During his 37 years at NIEHS, Thomas Kunkel, Ph.D., has made significant contributions to his field of scientific research, showing how DNA damage can result in genetic mutations that increase the risk of disease. He also has positively influenced the careers of dozens of colleagues, collaborators, and postdoctoral trainees.
Many of them met at a symposium honoring Kunkel titled “The Fidelity of DNA Replication: From Basic Mechanism to Disease.” Held August 29-30 in Research Triangle Park, North Carolina, the lively celebration coincided with his 70th birthday.
A leader in his field
Kunkel, head of the NIEHS DNA Replication Fidelity Group, is a world-renowned scientist.
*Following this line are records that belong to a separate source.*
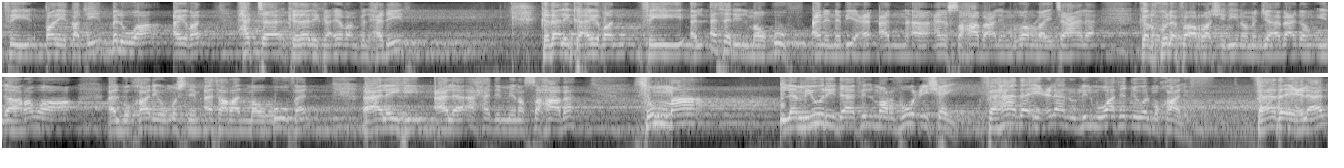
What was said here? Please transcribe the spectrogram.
في طريقتين بل هو أيضا حتى كذلك أيضا في الحديث كذلك أيضا في الأثر الموقوف عن النبي عن عن الصحابة عليهم رضوان الله تعالى كالخلفاء الراشدين ومن جاء بعدهم إذا روى البخاري ومسلم اثرا موقوفا عليه على أحد من الصحابة. ثم لم يرد في المرفوع شيء فهذا إعلال للموافق والمخالف. فهذا إعلال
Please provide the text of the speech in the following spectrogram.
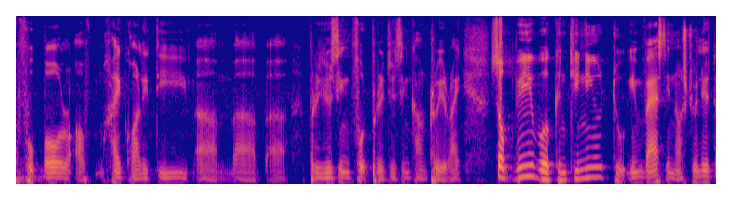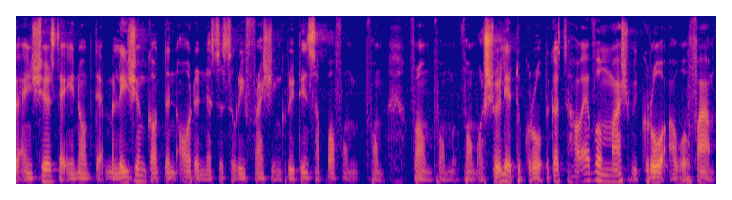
football of high quality um, uh, uh, producing food producing country, right? So we will continue to invest in Australia to ensure that you know that Malaysia gotten all the necessary fresh ingredients support from from from from from Australia to grow. Because however much we grow our farm,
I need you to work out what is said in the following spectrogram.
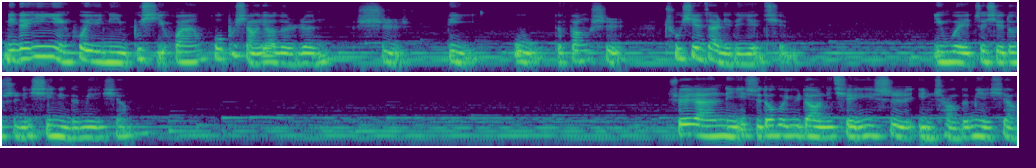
你的阴影会以你不喜欢或不想要的人、事、地、物的方式出现在你的眼前，因为这些都是你心灵的面向。虽然你一直都会遇到你潜意识隐藏的面向。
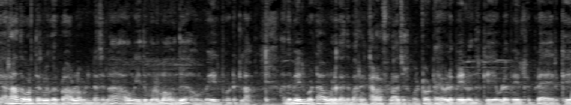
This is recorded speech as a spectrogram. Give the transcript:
யாராவது ஒருத்தவங்களுக்கு ஒரு ப்ராப்ளம் அப்படின்னா அவங்க இது மூலமாக வந்து அவங்க மெயில் போட்டுக்கலாம். அந்த மெயில் போட்டால் உங்களுக்கு அந்த பாருங்கள் கலர்ஃபுல்லாக வச்சுருக்கும். டோட்டல் எவ்வளோ மெயில் வந்திருக்கு எவ்வளோ மெயில் ரிப்ளை ஆயிருக்கு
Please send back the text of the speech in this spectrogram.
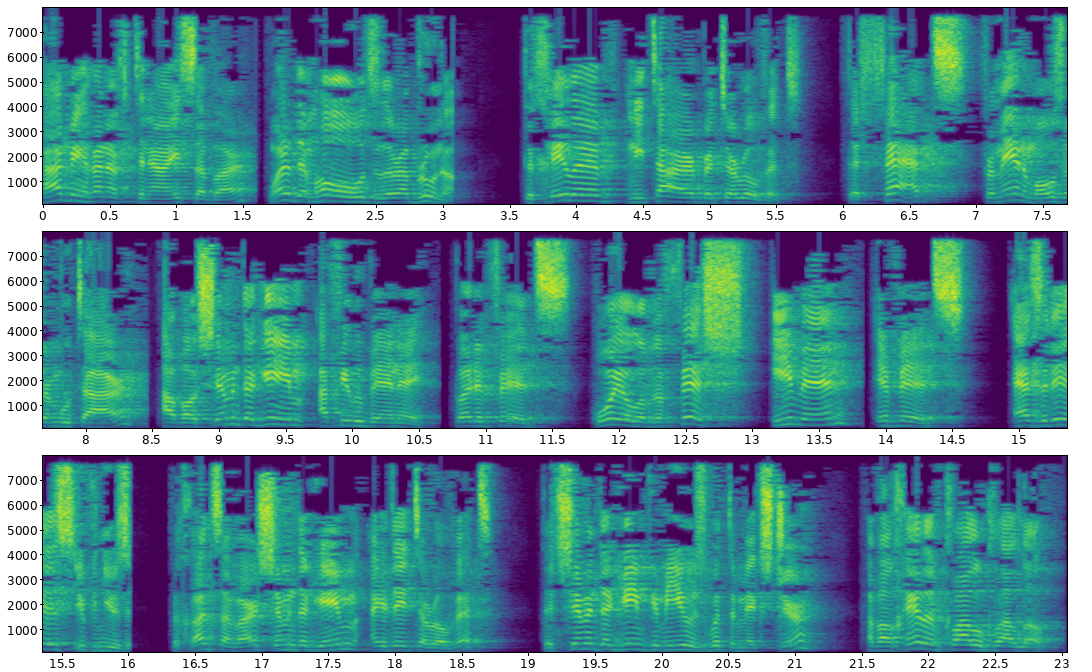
One of them holds the Rabruna. The chelev nitar betarovet. That fats from animals are mutar. Abal shem dagim afilu bene. But if it's oil of a fish, even if it's as it is, you can use it. V'chad savar shem dagim ayedei tarovet. That shem dagim can be used with the mixture. Abal chelev klalu klalo.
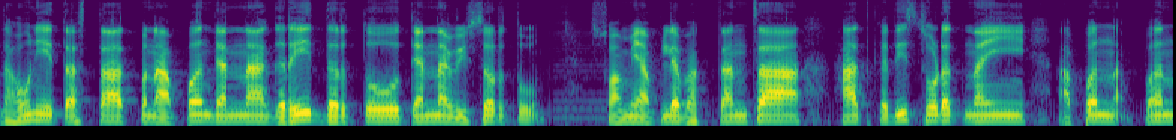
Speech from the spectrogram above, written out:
धावून येत असतात पण आपण त्यांना गृहीत धरतो त्यांना विसरतो. स्वामी आपल्या भक्तांचा हात कधीच सोडत नाही. आपण आपण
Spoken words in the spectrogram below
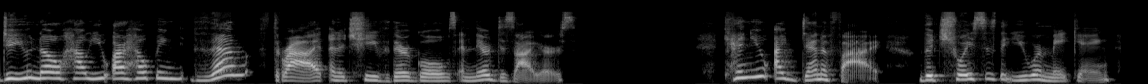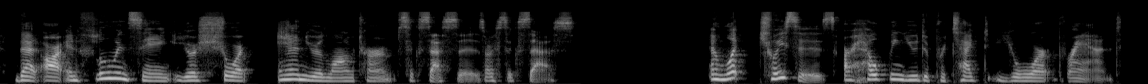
Do you know how you are helping them thrive and achieve their goals and their desires? Can you identify the choices that you are making that are influencing your short and your long term successes or success? And what choices are helping you to protect your brand?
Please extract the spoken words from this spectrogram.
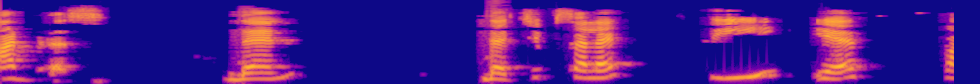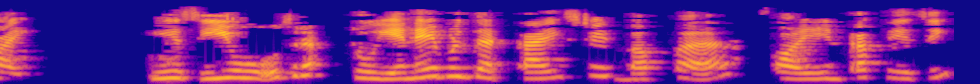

His work shows how DNA damage can disrupt replication, a key process in which DNA is copied during cell division. Errors in that process, or lack of fidelity, can lead to gene mutations that can predispose individuals to cancer and other diseases.
In 1985, three years after joining NIEHS, Kunkel gained wide recognition for developing a new way to cause mutation at a specific site on DNA. His method provided researchers with a better way to target gene mutations and study their effects on DNA, RNA, and protein functioning.
By 2011, his extensive research into DNA replication fidelity and publications in high-impact journals earned him the title of National Institutes of Health Distinguished Investigator. Three years later, he was inducted into the American Academy of Arts and Sciences.
At the symposium, speakers praised Kunkel’s numerous career accomplishments. Many said they were equally impressed by his boundless scientific curiosity and generous spirit.
“Tom’s scientific career has impacted countless scientists around the globe,” said NIEHS Scientific Director Darryl Zeldin, M.D., during his opening remarks. “His inquisitive mind and relentless pursuit of the truth will no doubt continue to inspire many for years to come.”
Good presentations, good humor
Following Zeldin’s talk, academics from universities in the U.S. and abroad, many of whom have collaborated with Kunkel or received mentorship from him, presented their research.
Some examined DNA polymerases, which are enzymes necessary for DNA replication. Others discussed genome maintenance and how it helps to prevent disease.
In-depth scientific talks were mixed with lighthearted banter. Several speakers shared amusing personal stories involving Kunkel and pictures of him at various conferences.
Philip Hanawalt, Ph.D., an emeritus biology professor at Stanford University, told a story from a conference in Australia that he and Kunkel attended many years ago.
“As we left the airport, we found we could buy Akubra hats,” he recounted, donning the one he had purchased. “This is the first time I’ve worn mine. And see, why I’ve kept it is because it’s my hat off to Tom Kunkel,” Hanawalt said as he tossed it on the stage.
Gratitude all around
Penn State University professor Kristin Eckert, Ph.D., one of Kunkel’s former postdoctoral trainees, said working in his lab helped to advance her career.
“He let me explore the world of knowledge on my own. And I think that really set the stage for me to start my own lab,” she said. “I really appreciate that opportunity.”
Later, Kunkel thanked the presenters, whom he called his second family. “I’m very, very impressed with the science I’ve heard,” he said. “It’s a continuation of what has excited me since I started as a scientist.” Kunkel then talked about his current research interests.
“There are two things that really excite me,” he said. “One is the science related to cancer and human diseases and the impact of the environment on the processes that we all study. “[The other is] the consequences of the processes that we study to the evolution of life on earth.”
(Salahuddin Syed, Ph.D., is an Intramural Research Training Award fellow in the NIEHS DNA Replication Fidelity Group.)